I did something last weekend I haven’t done in quite some time. I watched softball and Major League Baseball on TV... all in the same weekend. And boy, did I get my money’s worth when it came to unexpected outcomes.
First, Alabama’s ace, Montana Fouts, threw a perfect game and took the wind out of UCLA’s sails. Fouts’ feat hadn’t been accomplished in 20-plus years. Ironically, Montana retired 21 Bruins on her 21st birthday.
Then on Saturday and again Sunday night, Mother Nature got involved by sending down heavy rain that delayed the schedule by more than two hours each night. By the time this conversation is printed, we should know the best of three competitors. The ESPN anchors were scrambling to fill as the folks in the production trucks were playing the guessing game as to how much file video they should pull out of the archives,
One observation. Most all of the young women competing seem to be extremely happy. I’m not saying you have to be down in the mouth to demonstrate your devotion to the game. But regardless of the hard times, most appeared to take it all in stride.
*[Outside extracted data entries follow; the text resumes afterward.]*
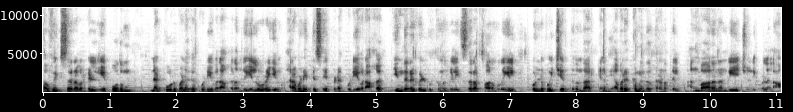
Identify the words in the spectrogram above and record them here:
தௌஃபிக் சார் அவர்கள் எப்போதும் நட்போடு பழகக்கூடியவராக இருந்து எல்லோரையும் அரவணைத்து செயற்படக்கூடியவராக இந்த நிகழ்வுக்கும் எங்களை சிறப்பான முறையில் கொண்டு போய் சேர்த்திருந்தார். எனவே அவருக்கும் இந்த தருணத்தில் அன்பான நன்றியை சொல்லிக் கொள்ளலாம்.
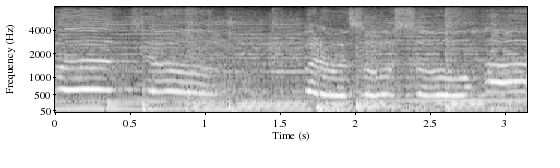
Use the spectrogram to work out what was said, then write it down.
was yours, but it was oh so hard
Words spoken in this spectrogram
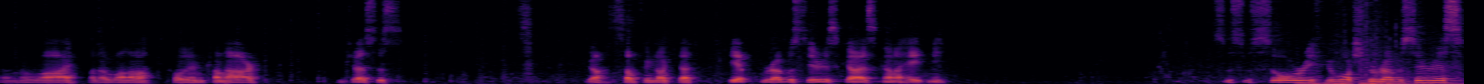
I don't know why, but I wanna call him Canar. Jesus. Yeah, something like that. Yep, Rebel Series guys gonna hate me. So, so sorry if you watch the Rebel Series.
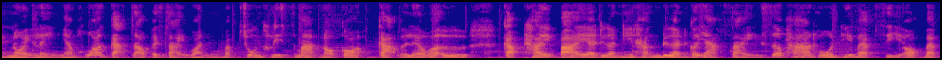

Now to the rest of my sports viewing ... baseball.
It seems Major League Baseball finds itself in the midst of another banned substance scandal. This time, instead of pills to give batters the extra “umph” needed to keep knocking the ball out of the park, it’s pitchers that are allegedly using “stickem” to keep batters from having a chance at making solid contact with the ball.
Let’s face it — fans come to the park to see home runs. While they appreciate a pitchers’ duel, “Dan the Fan” comes to eat a high-priced chili dog and enjoy a couple of adult beverages. He wants to tell the guys at work that he was there when his favorite player crushed one into the upper deck in right field for the walk-off win.
This year in the MLB, batting averages are down significantly while strikeouts are up. With baseballs being tossed every time they hit the ground, there is little time to give it the once-over to check for any foreign substance. Keeping in mind the push to make for shorter games.
I picked up on a concern of Alex Rodriguez during last night’s Yankees vs. Red Sox game. He didn’t like catchers going down on one knee while behind the plate. He says it keeps you locked in one position. Duly noted, Mr. Rod.
Personally, I don’t like velcro used with player’s gloves — particularly batters. Many, if not most players are creatures of habit. And the time taken by batters during an appearance at the plate could be cut substantially if they just eliminated that fastening and unfastening the velcro between each pitch.
I realize this is a personal dislike of mine which will probably end right here. But I got my chance.
And finally, a big “thank you” to baseball teams across the country that have added safety nets down the baselines to help protect the fans. You can only imagine how fast a hit ball is traveling when it heads into the stands with nothing between it and the fans who may or may not be paying attention to the incoming baseball.
By the way, the possums are doing well ... making their nightly visits to the catfood bowls looking for leftovers.
They send their best.
Hang in there.